Emotional Decision Making? This is How We Do It.

So reader, how are you feeling? Over the past few weeks, we’ve talked about how emotions affect decision making. We have talked about the neuroscience of what the loss of emotions can do to your brain, and how emotions affect your decisions, even economically. Today, we want to dip into something a little bit more practical. We want to explain how we use these ideas when we make videos for a clients in order to draw viewers in with emotions and then present them with the data they need in order to make a decision. And we genuinely hope that all this talk about emotions is giving you the feels. It is for sure giving us the feels.

1) Columbus School for Girls and Appealing to Parents:

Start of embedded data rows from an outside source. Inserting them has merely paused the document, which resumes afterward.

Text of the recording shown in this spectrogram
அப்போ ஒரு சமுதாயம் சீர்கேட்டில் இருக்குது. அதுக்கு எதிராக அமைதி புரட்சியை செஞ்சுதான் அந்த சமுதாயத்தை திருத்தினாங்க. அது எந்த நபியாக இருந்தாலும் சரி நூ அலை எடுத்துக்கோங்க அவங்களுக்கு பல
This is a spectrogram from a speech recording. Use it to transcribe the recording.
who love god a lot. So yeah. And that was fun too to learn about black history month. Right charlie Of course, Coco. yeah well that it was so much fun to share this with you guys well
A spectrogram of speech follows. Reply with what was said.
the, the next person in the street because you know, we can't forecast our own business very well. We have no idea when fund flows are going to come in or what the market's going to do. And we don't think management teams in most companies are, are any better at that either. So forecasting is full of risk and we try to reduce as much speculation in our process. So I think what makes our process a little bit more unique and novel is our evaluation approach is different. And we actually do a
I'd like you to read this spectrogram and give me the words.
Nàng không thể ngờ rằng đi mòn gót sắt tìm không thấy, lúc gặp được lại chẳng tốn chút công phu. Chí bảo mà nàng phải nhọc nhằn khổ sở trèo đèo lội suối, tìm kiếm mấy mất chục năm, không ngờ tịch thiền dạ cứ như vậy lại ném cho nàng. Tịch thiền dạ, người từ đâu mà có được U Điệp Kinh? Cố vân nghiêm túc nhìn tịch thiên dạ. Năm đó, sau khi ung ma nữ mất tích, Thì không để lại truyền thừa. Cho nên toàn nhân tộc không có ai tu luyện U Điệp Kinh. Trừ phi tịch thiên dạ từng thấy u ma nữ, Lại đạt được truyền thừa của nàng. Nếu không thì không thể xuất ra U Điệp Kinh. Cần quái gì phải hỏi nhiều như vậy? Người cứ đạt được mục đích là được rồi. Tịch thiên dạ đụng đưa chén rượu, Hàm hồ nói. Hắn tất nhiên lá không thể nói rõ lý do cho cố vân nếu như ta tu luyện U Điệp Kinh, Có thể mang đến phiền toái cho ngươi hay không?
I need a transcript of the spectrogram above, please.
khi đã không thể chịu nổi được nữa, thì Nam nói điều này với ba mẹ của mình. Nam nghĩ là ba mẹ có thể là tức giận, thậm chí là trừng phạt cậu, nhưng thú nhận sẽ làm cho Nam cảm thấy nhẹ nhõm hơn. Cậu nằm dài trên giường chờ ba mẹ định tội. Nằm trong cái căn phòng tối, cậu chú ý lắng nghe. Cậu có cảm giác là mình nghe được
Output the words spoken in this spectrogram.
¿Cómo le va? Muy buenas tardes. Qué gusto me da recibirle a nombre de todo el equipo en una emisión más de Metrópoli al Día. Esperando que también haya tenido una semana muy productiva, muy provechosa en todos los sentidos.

In our aforementioned blog post about emotional decision making, we talked about Charlotte Falk and her decision to attend the Columbus School for Girls. (If you want to read more about that story, click here.) The reason why we focused on Charlotte’s story in that particular blog post is that it is a very good example of how the emotional argument can often outweigh the statistical argument.

Sure, CSG has all of the numbers to support the success of their graduates (SAT scores, college enrollment statistics, etc.). But when we began thinking about what a mother and father would want to see in terms of their daughter’s future, we realized that they would want to see how happy, thriving, and engaged their child could be if she were enrolled at Columbus School for Girls. We realized that appealing to the emotions of the prospective students and parents was the most important thing, because most parents just want to be sure that their child is happy.

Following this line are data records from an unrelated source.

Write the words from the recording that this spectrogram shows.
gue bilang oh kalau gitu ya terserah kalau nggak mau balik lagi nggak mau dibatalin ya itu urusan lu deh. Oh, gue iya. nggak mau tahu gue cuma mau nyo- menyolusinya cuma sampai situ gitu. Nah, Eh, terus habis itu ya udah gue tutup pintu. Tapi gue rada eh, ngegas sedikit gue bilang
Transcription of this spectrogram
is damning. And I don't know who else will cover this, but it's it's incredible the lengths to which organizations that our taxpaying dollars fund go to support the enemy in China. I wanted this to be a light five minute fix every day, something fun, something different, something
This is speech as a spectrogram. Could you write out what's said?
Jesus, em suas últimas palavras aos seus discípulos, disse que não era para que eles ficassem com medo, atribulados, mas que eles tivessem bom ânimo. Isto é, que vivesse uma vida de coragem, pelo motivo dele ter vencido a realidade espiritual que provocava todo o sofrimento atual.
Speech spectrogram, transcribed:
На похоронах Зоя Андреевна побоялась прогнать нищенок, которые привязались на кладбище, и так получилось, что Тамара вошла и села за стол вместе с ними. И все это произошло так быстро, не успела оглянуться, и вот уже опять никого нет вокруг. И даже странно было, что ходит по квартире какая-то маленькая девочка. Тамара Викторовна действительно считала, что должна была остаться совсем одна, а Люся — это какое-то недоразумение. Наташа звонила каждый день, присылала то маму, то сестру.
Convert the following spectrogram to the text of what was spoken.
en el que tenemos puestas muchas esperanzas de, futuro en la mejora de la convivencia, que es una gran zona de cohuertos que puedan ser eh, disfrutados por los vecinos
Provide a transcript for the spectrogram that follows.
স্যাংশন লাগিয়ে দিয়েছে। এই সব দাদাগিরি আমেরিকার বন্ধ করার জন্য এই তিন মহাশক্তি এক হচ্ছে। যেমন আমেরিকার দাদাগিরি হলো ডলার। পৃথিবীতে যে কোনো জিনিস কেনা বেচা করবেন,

2) Melinda’s Story and What it Means to Help

A few months ago we talked about Melinda’s story when we broke down the science behind storytelling and focused on emotions. When Mercy Health approached us to do a series of videos for them, they asked us to help them with internal employee engagement. The Purpose of Melinda’s story was to highlight how much of a difference Mercy Health employees make when they do their jobs. From a practical standpoint, it would have been easy to make a video outlining the statistical advantages of working for Mercy Health. To show the benefits provided by the company, the number of people that the hospital helps on a yearly basis, etc. Instead, we made a video outlining Melinda’s experience of working in hospice care and standing by people’s bedsides as they pass on from this world. Why did we do this? Because it is one thing to give a presentation about why an employee’s job matters. It’s a completely different thing to show that job mattering in real time. With Melinda’s story, that’s what we tried to do.

3) Ethiopia and the Dreamy Candle Company

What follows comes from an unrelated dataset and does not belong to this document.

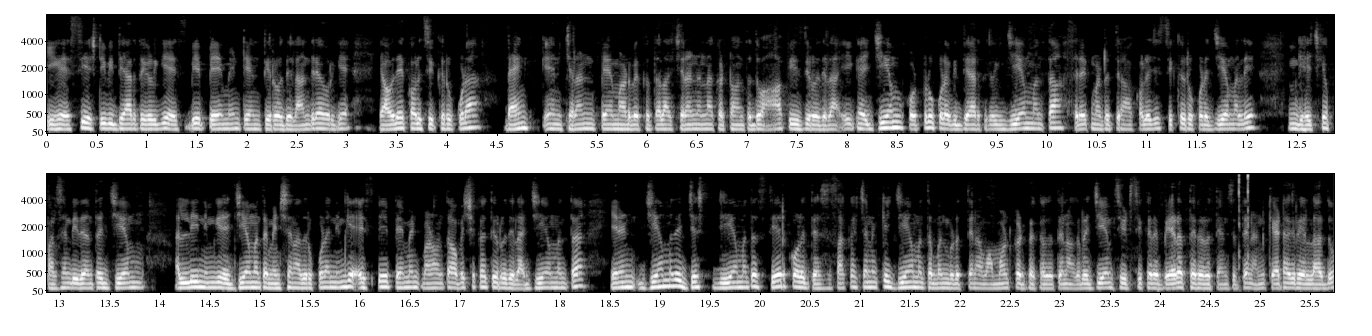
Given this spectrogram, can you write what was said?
ಈಗ ಎಸ್ ಸಿ ಎಸ್ ಟಿ ವಿದ್ಯಾರ್ಥಿಗಳಿಗೆ ಎಸ್ ಬಿ ಐ ಪೇಮೆಂಟ್ ಅಂತ ಇರೋದಿಲ್ಲ ಅಂದರೆ ಅವ್ರಿಗೆ ಯಾವುದೇ ಕಾಲೇಜ್ ಸಿಕ್ಕರೂ ಕೂಡ ಬ್ಯಾಂಕ್ ಏನು ಚಲನ್ ಪೇ ಮಾಡಬೇಕತ್ತಲ್ಲ ಚಲನನ್ನು ಕಟ್ಟುವಂಥದ್ದು ಆ ಫೀಸ್ ಇರೋದಿಲ್ಲ ಈಗ ಜಿ ಎಂ ಕೊಟ್ಟರು ಕೂಡ ವಿದ್ಯಾರ್ಥಿಗಳಿಗೆ ಜಿ ಎಂ ಅಂತ ಸೆಲೆಕ್ಟ್ ಮಾಡಿರ್ತೀರ ಆ ಕಾಲೇಜಿಗೆ ಸಿಕ್ಕಿದ್ರು ಕೂಡ ಜಿ ಎಮ್ಮಲ್ಲಿ ನಿಮಗೆ ಹೆಚ್ಚಿಗೆ ಪರ್ಸೆಂಟ್ ಇದೆ ಅಂತ ಜಿ ಎಂ ಅಲ್ಲಿ ನಿಮಗೆ ಜಿ ಎಂ ಅಂತ ಮೆನ್ಷನ್ ಆದರೂ ಕೂಡ ನಿಮಗೆ ಎಸ್ ಬಿ ಐ ಪೇಮೆಂಟ್ ಮಾಡುವಂಥ ಅವಶ್ಯಕತೆ ಇರೋದಿಲ್ಲ ಜಿ ಎಂ ಅಂತ ಏನೇನು ಜಿ ಎಂ ಅಂದರೆ ಜಸ್ಟ್ ಜಿ ಎಂ ಅಂತ ಸೇರ್ಕೊಳ್ಳುತ್ತೆ. ಸಾಕಷ್ಟು ಜನಕ್ಕೆ ಜಿ ಎಂ ಅಂತ ಬಂದ್ಬಿಡುತ್ತೆ ನಾವು ಅಮೌಂಟ್ ಕಟ್ಟಬೇಕಾಗುತ್ತೆ ನಾವು ಜಿ ಎಂ ಸೀಟ್ ಸಿಕ್ಕರೆ ಬೇರೆ ಥರ ಇರುತ್ತೆ ಅನಿಸುತ್ತೆ ನನ್ನ ಕ್ಯಾಟಗರಿ ಎಲ್ಲ ಅದು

If you only knew the most basic information  about Eleventh Candle Company- that they are a company that sells candles to help support women in Ethiopia- what kind of video would you like to see explaining their mission? Amber Runyon, the founder of the company, has all of the statistics relating to how the sale of candles benefits the people of Ethiopia and how they are reaching out to make a difference.. Instead of showing all of that, we decide to make a video in the streets of Ethiopia, following Amber through a normal day. By allowing the viewer to actually see the people they are helping, it plays to the emotional argument that the story Amber is important and worth supporting.

Every video we make, whether it’s following a man with his large format camera into the woods for a day, or telling the story of a man with Multiple Myeloma, we want to find the emotion in the story first and then show the statistical, rational part second. If you choose to partner with us at Rooted Content on your next video marketing campaign, we can guarantee that we will work with you to find the heart of your story. Because most of the time we act with our hearts, and that’s a beautiful thing.